Commercial aerospace suppliers have been hard hit by the COVID-19 pandemic, with airlines grounding planes in response to travel declines, and lower demand for spare parts and new planes from Boeing and Airbus.
But the shares have gotten a lift in recent days, as investor optimism grows that the pandemic's impact on the economy will be short-lived and airlines will be able to survive the shutdown. Shares of Spirit AeroSystems (NYSE:SPR) were up 11.5% as of 1:30 Thursday, with shares of TransDigm Group (NYSE:TDG) up 10.9%, and the stock of Triumph Group (NYSE:TGI) up 8.6%. Earlier today, all three companies were up between 13% and 19%.
Aerospace suppliers have had a strong decadelong run, with airlines expanding their schedules and buying new, more fuel-efficient jets in response to growing global travel demand. But the good times came screeching to a halt as the pandemic hit and travel demand plunged.
Boeing recorded more cancellations than new orders in February, and earlier this month one of its largest customers canceled orders for 75 of its 737 MAX jets. Airbus said it was cutting new-plane production rates by one-third or more.
That's trickling down to the supply chain. TransDigm last week said it was cutting its workforce by about 15% due to an expected slowing of sales, while Triumph announced it was eliminating 250 positions. On Wednesday, Spirit Aero announced a series of cuts to match a production slowdown instituted by Boeing.
But the stocks have gained altitude this week along with the broader markets, fueled by hope that the worst of the pandemic will soon be behind us. The shares were also likely boosted on Thursday after Treasury Secretary Steven Mnuchin, during an interview on CNBC, said the airlines were a top priority for assistance and that Boeing and its supply chain were also being watched closely.
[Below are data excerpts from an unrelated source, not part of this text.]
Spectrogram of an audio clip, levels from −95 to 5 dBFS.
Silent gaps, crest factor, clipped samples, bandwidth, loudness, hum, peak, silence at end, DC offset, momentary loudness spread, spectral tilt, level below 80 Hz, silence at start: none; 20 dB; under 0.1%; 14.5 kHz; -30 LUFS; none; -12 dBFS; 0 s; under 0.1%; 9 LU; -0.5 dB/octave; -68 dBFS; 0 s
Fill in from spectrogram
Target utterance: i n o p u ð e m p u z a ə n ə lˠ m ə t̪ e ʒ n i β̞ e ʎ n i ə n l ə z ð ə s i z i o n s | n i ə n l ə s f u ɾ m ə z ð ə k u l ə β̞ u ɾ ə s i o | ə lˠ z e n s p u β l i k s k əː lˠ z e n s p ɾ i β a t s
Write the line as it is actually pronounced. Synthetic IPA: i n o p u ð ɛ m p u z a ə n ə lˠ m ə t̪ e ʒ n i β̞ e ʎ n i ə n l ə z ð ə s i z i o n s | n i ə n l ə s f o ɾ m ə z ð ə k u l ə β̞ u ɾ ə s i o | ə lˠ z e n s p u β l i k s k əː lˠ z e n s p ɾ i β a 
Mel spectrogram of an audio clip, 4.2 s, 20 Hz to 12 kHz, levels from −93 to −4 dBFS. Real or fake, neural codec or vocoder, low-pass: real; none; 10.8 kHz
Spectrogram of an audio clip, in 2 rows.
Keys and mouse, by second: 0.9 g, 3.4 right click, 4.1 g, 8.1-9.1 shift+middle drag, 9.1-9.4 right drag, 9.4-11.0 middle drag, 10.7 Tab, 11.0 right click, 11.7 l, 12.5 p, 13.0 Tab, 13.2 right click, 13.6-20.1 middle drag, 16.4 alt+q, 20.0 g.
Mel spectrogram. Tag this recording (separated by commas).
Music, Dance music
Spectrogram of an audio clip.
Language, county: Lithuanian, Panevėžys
Mnuchin also said that if conditions continue to improve, the White House could look to restart the economy as soon as May. That would provide a much-needed lift to the airlines, and with it, assistance to the companies that support the carriers.
It's important to note that the positive momentum this week has been powered by hope, and not data. The pandemic remains a serious issue that is not yet contained, and a negative headline or two in the days to come could easily send stocks plunging.
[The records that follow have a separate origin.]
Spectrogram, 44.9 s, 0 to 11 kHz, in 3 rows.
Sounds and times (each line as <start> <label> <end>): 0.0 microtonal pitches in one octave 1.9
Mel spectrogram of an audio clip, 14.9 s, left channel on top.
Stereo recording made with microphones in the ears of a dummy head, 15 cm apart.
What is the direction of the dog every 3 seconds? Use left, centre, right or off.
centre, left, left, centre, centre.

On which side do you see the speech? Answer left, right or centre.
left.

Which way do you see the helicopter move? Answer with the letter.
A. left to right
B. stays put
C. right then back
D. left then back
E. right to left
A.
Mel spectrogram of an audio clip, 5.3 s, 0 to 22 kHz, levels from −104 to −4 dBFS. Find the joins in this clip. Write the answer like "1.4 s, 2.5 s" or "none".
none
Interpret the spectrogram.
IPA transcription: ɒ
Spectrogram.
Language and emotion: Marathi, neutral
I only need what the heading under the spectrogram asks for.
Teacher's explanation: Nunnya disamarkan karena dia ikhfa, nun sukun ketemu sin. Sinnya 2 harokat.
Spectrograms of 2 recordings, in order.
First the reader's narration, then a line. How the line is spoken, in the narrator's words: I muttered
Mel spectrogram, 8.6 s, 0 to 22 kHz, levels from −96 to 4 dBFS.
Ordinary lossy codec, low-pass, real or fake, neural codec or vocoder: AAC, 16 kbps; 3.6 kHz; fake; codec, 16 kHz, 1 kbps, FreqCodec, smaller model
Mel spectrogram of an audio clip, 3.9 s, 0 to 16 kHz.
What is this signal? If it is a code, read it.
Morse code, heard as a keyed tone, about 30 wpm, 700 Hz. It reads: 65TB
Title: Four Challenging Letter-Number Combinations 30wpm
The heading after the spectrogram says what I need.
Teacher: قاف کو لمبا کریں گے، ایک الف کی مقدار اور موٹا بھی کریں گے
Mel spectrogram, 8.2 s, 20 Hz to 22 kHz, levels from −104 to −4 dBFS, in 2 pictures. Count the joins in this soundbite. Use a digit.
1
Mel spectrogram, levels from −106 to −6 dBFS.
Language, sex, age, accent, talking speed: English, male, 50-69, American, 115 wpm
But it does appear the mood on Wall Street is shifting from fear toward optimism that we will eventually get through this with the economy intact.
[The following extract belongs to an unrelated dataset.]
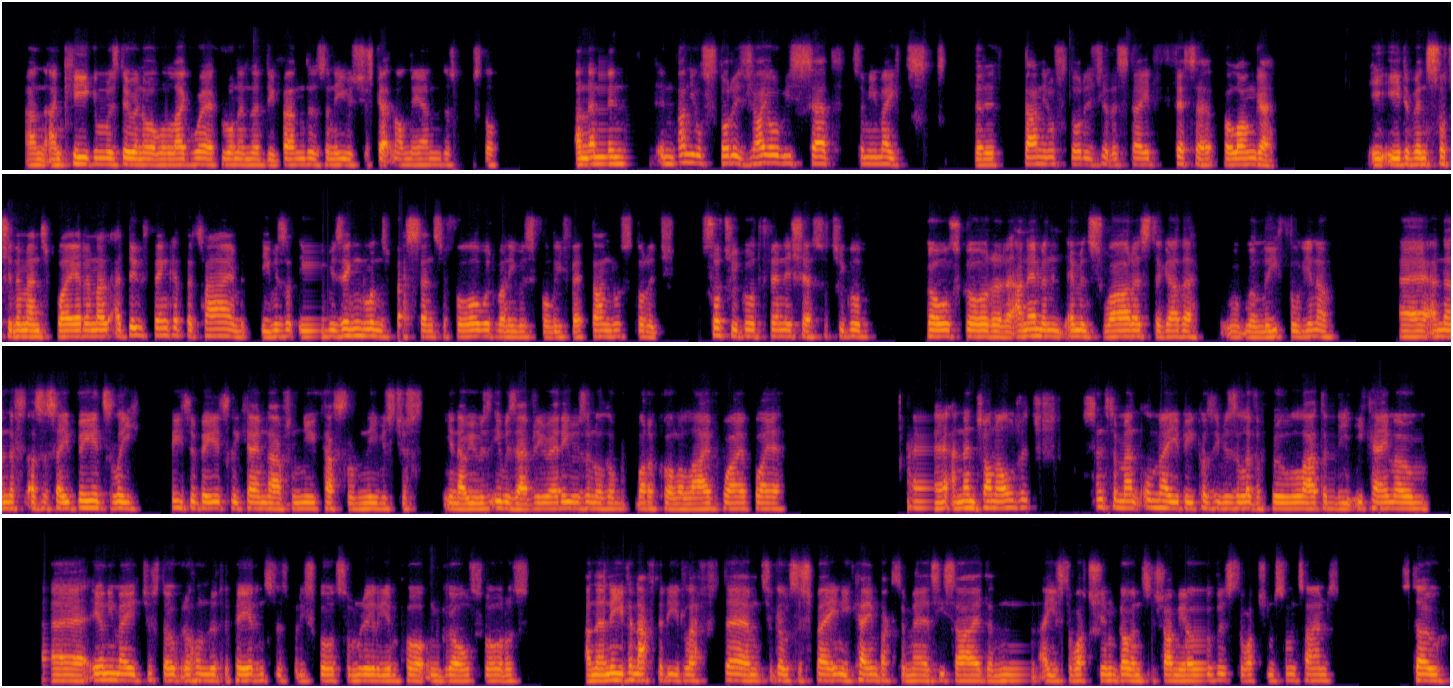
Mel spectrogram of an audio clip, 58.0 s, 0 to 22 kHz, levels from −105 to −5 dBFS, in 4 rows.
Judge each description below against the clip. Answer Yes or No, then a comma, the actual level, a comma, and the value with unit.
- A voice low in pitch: No, medium, 145 Hz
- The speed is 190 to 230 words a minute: Yes, average, 200 wpm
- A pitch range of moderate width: No, narrow, 1.6 semitones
Of these three companies, I prefer TransDigm, due to the diversity of its business and proven ability to generate software-like margins. Spirit Aero and Triumph both have small defense businesses but will need commercial aerospace to pull its weight before they can really recover. Triumph in particular was in the early stages of a transformation, and its balance sheet could come under pressure in the second half of 2020 if these rosy projections about how quickly the shutdown will last do not come to fruition.
This could be a fantastic opportunity to buy commercial aerospace shares. But investors should remain cautious about how quickly a recovery will materialize, and stick with the top operators for now.